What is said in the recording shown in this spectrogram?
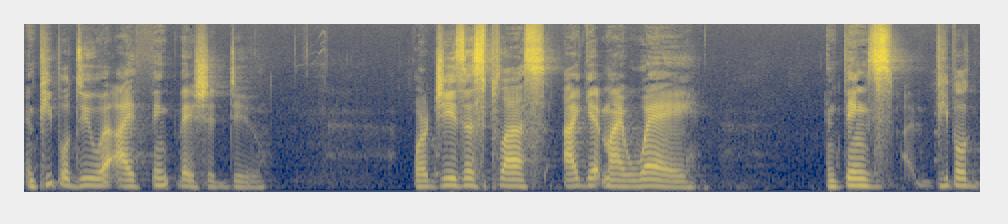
and people do what I think they should do. Or Jesus plus I get my way and things, people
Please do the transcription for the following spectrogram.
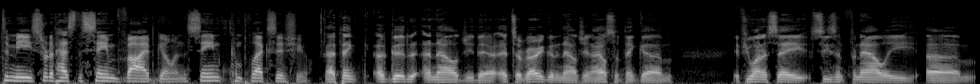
to me, sort of has the same vibe going, the same complex issue. I think a good analogy there. It's a very good analogy, and I also think um, if you want to say season finale um,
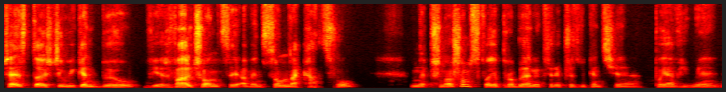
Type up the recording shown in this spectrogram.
Często jeszcze weekend był, wiesz, walczący, a więc są na kacu, przynoszą swoje problemy, które przez weekend się pojawiły,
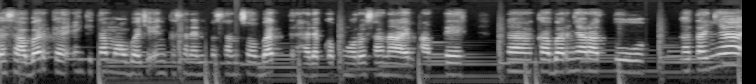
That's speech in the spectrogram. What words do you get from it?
Gak sabar kayaknya kita mau bacain kesan dan pesan sobat terhadap kepengurusan AMAP. Nah, kabarnya Ratu, katanya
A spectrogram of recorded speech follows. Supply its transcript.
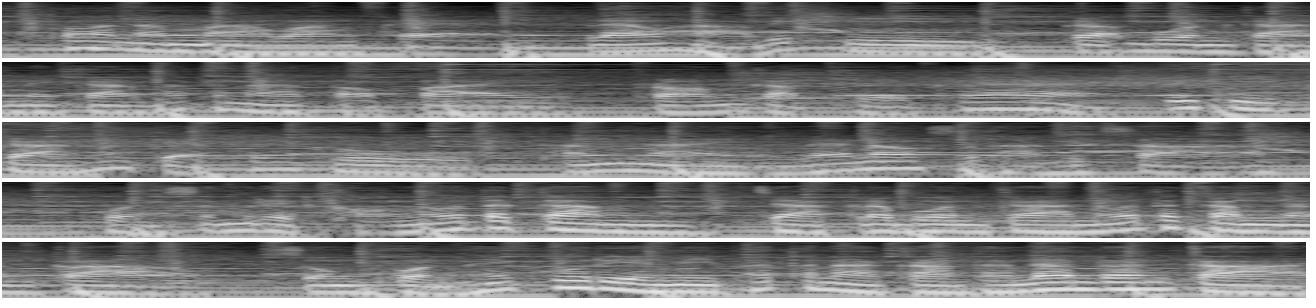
ๆ ก็นำมาวางแผน แล้วหาวิธี กระบวนการในการพัฒนาต่อไป พร้อมกับเผยแพร่วิธีการให้แก่เพื่อนครู ทั้งในและนอกสถานศึกษา ผลสำเร็จของนวัตกรรม จากกระบวนการนวัตกรรมดังกล่าว ส่งผลให้ผู้เรียนมีพัฒนาการทางด้านร่างกาย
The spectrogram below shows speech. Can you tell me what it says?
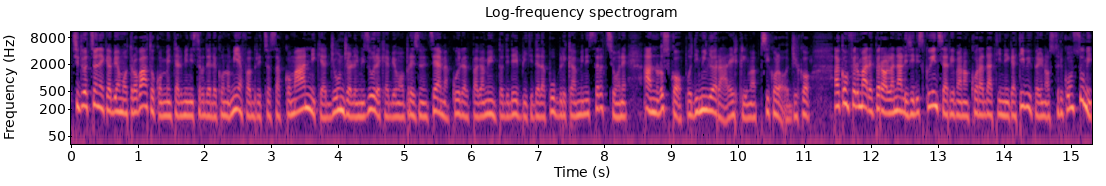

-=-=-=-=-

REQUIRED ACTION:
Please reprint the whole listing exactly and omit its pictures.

SOLUTION TO THE PROBLEM:
What is said in the recording shown in this spectrogram?
and people do what I think they should do. Or Jesus plus I get my way and things, people
Please do the transcription for the following spectrogram.
to me, sort of has the same vibe going, the same complex issue. I think a good analogy there. It's a very good analogy, and I also think um, if you want to say season finale um,
Type up the recording shown in this spectrogram.
Często jeszcze weekend był, wiesz, walczący, a więc są na kacu, przynoszą swoje problemy, które przez weekend się pojawiły,
That's speech in the spectrogram. What words do you get from it?
Gak sabar kayaknya kita mau bacain kesan dan pesan sobat terhadap kepengurusan AMAP. Nah, kabarnya Ratu, katanya
A spectrogram of recorded speech follows. Supply its transcript.
ๆ ก็นำมาวางแผน แล้วหาวิธี กระบวนการในการพัฒนาต่อไป พร้อมกับเผยแพร่วิธีการให้แก่เพื่อนครู ทั้งในและนอกสถานศึกษา ผลสำเร็จของนวัตกรรม จากกระบวนการนวัตกรรมดังกล่าว ส่งผลให้ผู้เรียนมีพัฒนาการทางด้านร่างกาย
The spectrogram below shows speech. Can you tell me what it says?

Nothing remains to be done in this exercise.